Archive an Index.html file to a zip containing the following code:

<!DOCTYPE html>
<html>
  <head>
  <title>APEX DEMO</title>
    <meta name="viewport" content="width=device-width, initial-scale=1.0, maximum-scale=1.0, user-scalable=no;" />
<meta charset="utf-8">
  </head>
  <body onload="window.location.href='http://apex.oracle.com/pls/apex/f?p=INSERT_APP_ALIAS_HERE';">
    </body>
</html>

After signing up for an account or logging in with your GitHub account you can then upload this file and it will build your application, injecting the necessary files in the process.

You then choose which platform you would like, we chose android. The app that has been created does nothing apart from open your APEX application in a "chrome-less" web browser window and bridge the gap between your phone's features and the web application you created in APEX.

Download the app in the relevant format (ie .apk) and then use your preferred software to unzip this file in order to retrieve its contents. Specifically you are looking for a file named "phonegap.js".  You will need to include this file in your APEX application.  Click here to see our guide to including JavaScript files in APEX.

We referenced the file in the JavaScript | File URLs field of our application's page template:


Before you can begin using PhoneGap to access features on your phone you must add an event listener for the "deviceready" event that fires when PhoneGap is ready. This is to avoid your application calling a PhoneGap function before the JavaScript has loaded. See the documentation for more information.

document.addEventListener("deviceready",onDeviceReady,false);

When PhoneGap is finished initialising, it calls the "onDeviceReady" function. This could be called anything you like and do anything you like. It is simply a callback function to handle the event, but it needs to be defined somewhere on your page or application i.e:

function onDeviceReady(){
     alert('Ready')
}

This will pop an alert up to let you know that it has initialised and you are now ready to safely make calls to PhoneGap function.

There is a lot you can do with PhoneGap and they are constantly updating their features and support for various devices.
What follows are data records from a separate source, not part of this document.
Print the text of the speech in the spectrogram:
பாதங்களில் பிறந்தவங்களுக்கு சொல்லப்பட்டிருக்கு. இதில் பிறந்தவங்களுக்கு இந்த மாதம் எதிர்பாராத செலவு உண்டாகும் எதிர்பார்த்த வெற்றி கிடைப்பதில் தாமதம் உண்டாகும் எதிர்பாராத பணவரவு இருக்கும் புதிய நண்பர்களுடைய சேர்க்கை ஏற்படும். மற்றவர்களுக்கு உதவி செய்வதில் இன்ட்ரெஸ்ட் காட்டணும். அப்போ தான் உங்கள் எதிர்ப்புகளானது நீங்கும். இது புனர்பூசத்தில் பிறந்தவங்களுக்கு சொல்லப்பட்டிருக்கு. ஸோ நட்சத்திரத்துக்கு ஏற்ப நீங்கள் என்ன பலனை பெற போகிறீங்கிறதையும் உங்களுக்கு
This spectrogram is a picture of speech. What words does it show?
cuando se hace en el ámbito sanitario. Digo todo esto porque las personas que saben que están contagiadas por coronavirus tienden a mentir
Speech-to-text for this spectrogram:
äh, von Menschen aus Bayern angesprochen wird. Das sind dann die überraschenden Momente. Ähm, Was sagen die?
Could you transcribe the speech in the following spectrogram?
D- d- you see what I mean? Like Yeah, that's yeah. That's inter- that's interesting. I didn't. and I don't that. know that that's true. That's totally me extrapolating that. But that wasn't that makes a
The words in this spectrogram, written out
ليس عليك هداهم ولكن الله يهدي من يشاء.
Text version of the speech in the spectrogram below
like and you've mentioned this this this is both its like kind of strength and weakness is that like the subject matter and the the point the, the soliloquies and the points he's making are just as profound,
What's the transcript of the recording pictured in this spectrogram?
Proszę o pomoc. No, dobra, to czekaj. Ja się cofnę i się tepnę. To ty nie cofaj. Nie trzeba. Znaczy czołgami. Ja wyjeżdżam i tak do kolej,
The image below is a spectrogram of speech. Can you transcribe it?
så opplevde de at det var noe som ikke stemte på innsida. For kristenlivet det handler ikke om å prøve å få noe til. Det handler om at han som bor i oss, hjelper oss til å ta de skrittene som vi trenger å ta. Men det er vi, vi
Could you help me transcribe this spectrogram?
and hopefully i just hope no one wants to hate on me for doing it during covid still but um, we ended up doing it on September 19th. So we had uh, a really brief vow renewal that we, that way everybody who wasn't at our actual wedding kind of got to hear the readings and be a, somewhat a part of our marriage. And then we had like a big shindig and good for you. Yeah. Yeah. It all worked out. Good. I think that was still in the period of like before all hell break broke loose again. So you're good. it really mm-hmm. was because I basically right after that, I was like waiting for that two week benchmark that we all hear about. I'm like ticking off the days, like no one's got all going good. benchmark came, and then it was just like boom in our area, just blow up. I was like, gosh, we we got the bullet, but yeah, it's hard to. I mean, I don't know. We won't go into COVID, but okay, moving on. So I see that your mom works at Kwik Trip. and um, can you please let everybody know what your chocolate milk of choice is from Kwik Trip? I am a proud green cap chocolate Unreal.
If you want to know what to do now that you have handled the "deviceready" event, you can browse through their API documentation which contains some very clear instructions for each feature.